Category: Gastro-intestinal Pathology

Answers to Questions Posted after Year 5 UGI Pathology Lecture

what are the key distinguishing factors that determine if a histological sample is dysplastic or cancer?
Invasion through the baseman membrane into the underlying connective tissue ( in the stomach that is into the lamina propria).

what causes squamous cell carcinoma? (ie you referenced it occurs more commonly in developing countries).
Smoking and/ or alcohol are important. HPV infection also has a role.

I think I missed it but what is CLO-IM?
Columnar Line Oesophagus- Intestinal Metaplasia

Is there such thing as chronic oesophagitis? Or does the inflammation just progress to Barrett’s over time?
These is, for example, with chronic gastro-oesophageal reflux. This will increase the risk of metaplasia

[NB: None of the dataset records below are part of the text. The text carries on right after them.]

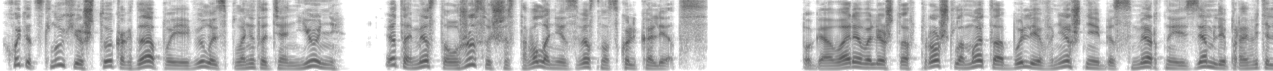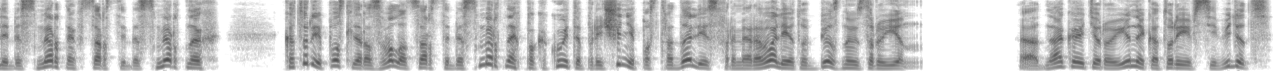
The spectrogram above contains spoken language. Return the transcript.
Ходят слухи, что когда появилась планета Тянь-Юнь, это место уже существовало неизвестно сколько лет. Поговаривали, что в прошлом это были внешние бессмертные земли правителя бессмертных в Царстве Бессмертных, которые после развала Царства Бессмертных по какой-то причине пострадали и сформировали эту бездну из руин. Однако эти руины, которые все видят,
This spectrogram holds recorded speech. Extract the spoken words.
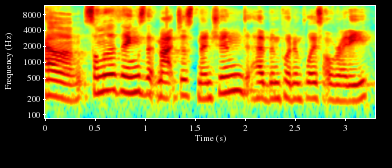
Um, some of the things that Matt just mentioned have been put in place already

Are there any practical tests for determining cag-A status of H. pylori infections and are these tests used clinically at all?
The tests exist but are not used in routine clinical practice

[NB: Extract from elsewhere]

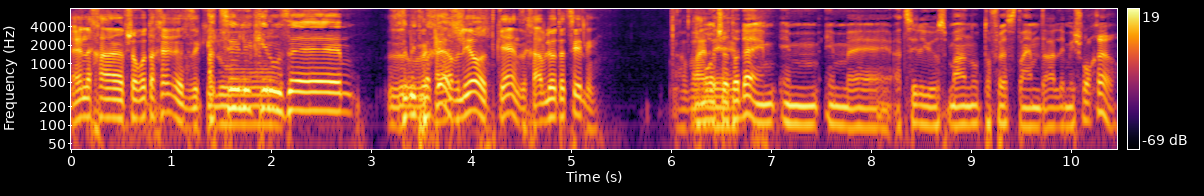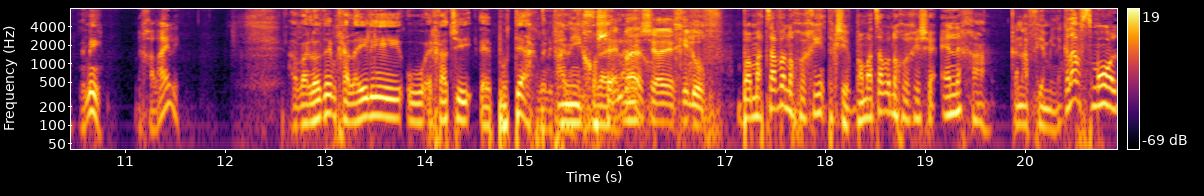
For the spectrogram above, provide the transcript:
אין לך אפשרות אחרת, זה כאילו... אצילי כאילו זה, זה, זה זה מתבקש. חייב להיות, כן, זה חייב להיות אצילי. אבל, למרות אה, שאתה יודע, אם- אם אה, אצילי יוזמן, הוא תופס את העמדה למישהו אחר. למי? לחלילי. אבל לא יודע אם חלילי הוא אחד שפותח בנבחרת אני ישראל. חושב- אין בעיה שחילוף. במצב הנוכחי, תקשיב, במצב הנוכחי שאין לך כנף ימין, כנף שמאל,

How common is shock due to ulcer haemorrhage?
It depends how sever the haemorrhage is. Most bleeding from ulcers do not produce shock.

is there a genetic component? i.e. Japanese man migrating to England? (if that makes sense)
There is, and you give a good example, but environmental factors are also important. For example, even when people move they may take their diet with them.

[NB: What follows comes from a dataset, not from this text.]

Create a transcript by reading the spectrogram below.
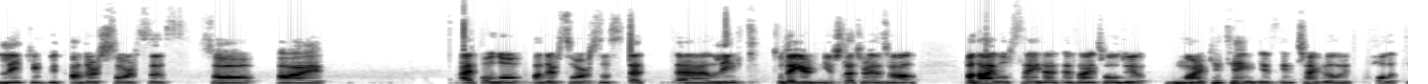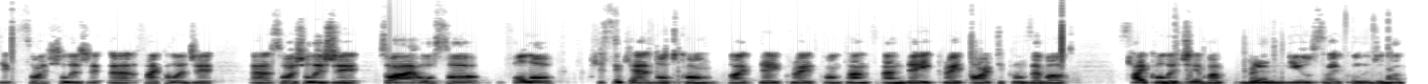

why is there a high incidence in specifically in japan?
It is not only Japan that has a very high incidence: South Korea and Mongolia have even higher incidences. There are environmental as well as genetic factors but it is known that chronic gastritis with intesitnal metaplasia is commoner and more severe in these areas.

Can intestinal gastric cancer progress to diffuse?
I don’t think so but I know nothing published about this. Mixed intestinal and diffuse cancers are not uncommon.

are giardia and Whipple’s disease also associated with immunosuppression?
They are (as are almost all infections).

Neuro-endocrine Tumours ( in less than 500 words)

These tumours arise throughout the body but the gastro-intestinal tract (especially the appendix and rectum), followed by the lung (bronchus), are the commonest sites.
The frequency in these sites reflects the relatively large number of neuro-endocrine cells normally found there. Similarly, in the pancreas, which is another common site for neuro-endocrine tumours (NETs), are commoner in the tail than the head because the Islets of Langerhans are present in a higher density in the tail.

NETs were previously called carcinoid tumours but now the term neuro-endocrine tumours is now preferred except in the lung where the original term is still used.

NETs are graded (1-3) according to their rate of proliferation of the tumour cells which can be assessed either by counting mitoses or using an immunohistochemical marker (Ki-67). The higher the rate, the higher the grade and the greater the risk of metastatic disease although there is no clear cut-off level. The tumours in the appendix and rectum almost always never metastasize. Small intestinal NETs are especially likely to do so. Challengingly the secondary tumours may be larger than the primary they arise from which can make it difficult to identify the latter.

In the gastro-intestinal tract the tumours are usually submucosal although they may ulcerate. They may invade through the wall and may reach the peritoneal surface. They are often associated with a marked desmoplastic reaction. Multiple tumours may be seen; in the ileum 40% are multiple. Spread is to regional lymph nodes and the liver.

Histologically, NETS, are composed of relatively uniform cells arranged, in cords or nests, and have granular cytoplasm. The granules contain a protein, chromogranin, which can be used as an immunohistochemical or serum marker for these tumours.

NETs may secrete a wide range of hormones. The carcinoid syndrome is associated with the secretion of serotonin usually by git tumours. It is characterized by diarrhoea and bronchospasm and may be associated with fibrosis involving the right-hand side of the heart which can produce distortion of the valves. It is only seen in tumours which have spread to the liver as otherwise the serotonin is broken down in the liver.

Below is are images of a rectal carcinoid tumour (made available by the excellent @Patholwalker).



This post was stimulated by a case of eosinophilic colitis I reviewed at an MDT this morning. The images are below.

They show sheets of eosinophils in the lamina propria and infiltrating crypts. They are easily recognised by their bilobed nuclei and prominent red granules.




This was an opportunity to review eosinophils.

Eosinophils are conspicuous in inflammatory reactions triggered by IgE, such as asthma, and by parasites and are increased by TH-2 activation.  IL-5 and GM-CSF increase the production of eosinophils by the bone marrow. They are associated are recruited into the tissue by eotaxins which are CC chemokines.

Eosinophils have 2 types of effector function:

  1. they release toxic granule proteins  (e.g. major basic protein which is toxic to parasites) and free radicals.
  2. they synthesise prostaglandins, leukotrienes and cytokines.

In the context of this case, likely causes include gut parasites, such as schistosomiasis, and allergic reactions to drugs.

If you want to read more try the excellent British Society of Immunology Website: